The legislation regarding states of emergency in South Africa is extremely scant.  They are governed by section 37 of the Constitution and by the State of Emergency Act, No 64 of 1977 (the Act).  No regulations have been promulgated in terms of the Act. 

How is a state of emergency declared and what is the procedure for doing so?

In terms of section 37(2) of the Constitution, a state of emergency can only be declared for a period of 21 days from the date of declaration, unless the National Assembly resolves to extend the declaration.  The National Assembly may extend the declaration of a state of emergency for no more than three months at a time.
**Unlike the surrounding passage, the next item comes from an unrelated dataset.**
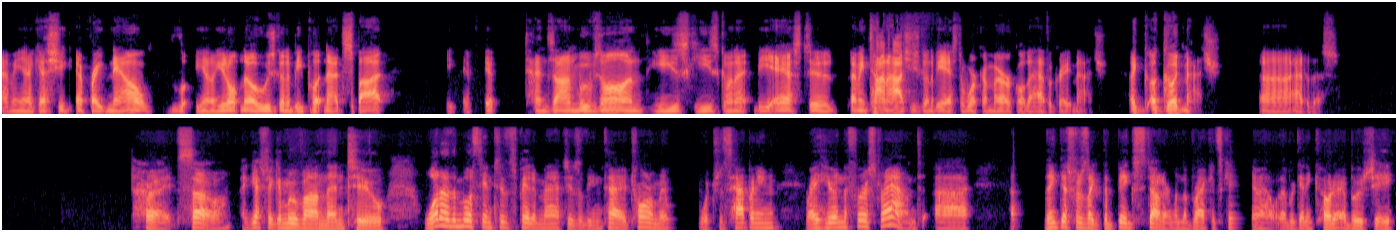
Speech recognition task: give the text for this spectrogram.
I mean, I guess you right now, you know, you don't know who's going to be put in that spot. If, if Tenzan moves on, he's he's going to be asked to. I mean, Tanahashi's going to be asked to work a miracle to have a great match, a, a good match uh, out of this. All right, so I guess we can move on then to one of the most anticipated matches of the entire tournament, which was happening right here in the first round. Uh, I think this was like the big stunner when the brackets came out. That we're getting Kota Ibushi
The first extension of a state of emergency must be by a resolution adopted with the supporting vote of a majority of the members of the Assembly.  Any subsequent extension must be by resolution adopted with the supporting vote of at least 60% of the members of the Assembly.

So unlike a state of disaster, a state of emergency is more closely supervised by Parliament.  In terms of section 3 of the Act, Parliament has the responsibility to supervise any regulation, order, rule or by-law made in pursuance of any such declaration of a state of emergency. 

In terms of section 1(1) of the Act, the President may declare a state of emergency in the Republic as a whole or in any area within the Republic.  So it would be possible for him to declare a state of emergency in, for example, KwaZulu-Natal alone. 

What does this mean for the President – what are his powers, if any, and does he remain in charge?

In terms of section 2(2)(a) of the Act, the President may, by way of the regulations promulgated by him, empower “such persons or bodies as may be specified therein to make orders, rules and by-laws for any of the purposes for which the President is authorized by this section to make regulations, and to prescribe penalties for any contravention of or failure to comply with the provisions of such orders, rules or by-laws.”  So effectively the President remains ultimately responsible but can delegate his responsibilities. 

What powers will the military have?

This will be determined by the regulations, or by the orders, rules and by-laws promulgated in terms of the regulations.  The main difference between a state of emergency and a state of disaster is that certain protections afforded by the Bill of Rights can be suspended in a state of emergency.  The major one is that persons can be detained without trial, subject to a large number of restrictions.  This enables persons to be arrested and detained on a large scale as happened during the states of emergency under apartheid.

Section 37 of the Constitution contains a table which sets out which rights in the Bill of Rights are non-derogable.  The implication is that all other rights can be derogated.  Thus, for example, freedom of movement, freedom of trade and freedom of association can be restricted under the state of emergency, but the rights to equality, human dignity and life cannot be derogated.

It is impossible to say at this stage what rights the military will have.  But it is possible for them to have rights conferred on them which go beyond those they hold currently.  Thus, for example, the military could be given the right to arrest and detain, a right which currently is only conferred on the police.

What could be the impact on businesses?

The state of emergency can be utilised to restrict movement of persons.  Thus, for example, if there is a particular “hotspot”, movement in and out of that area could be restricted.  That could impact on trade.  Any restrictions on movement could also impact on employees travelling to and from work.  But as already stated, the purpose of a state of emergency is to restore peace and order, not to restrict economic activity in any way.

This is preliminary and speculative advice which can be supplemented if and when a state of emergency is proclaimed, and regulations are promulgated.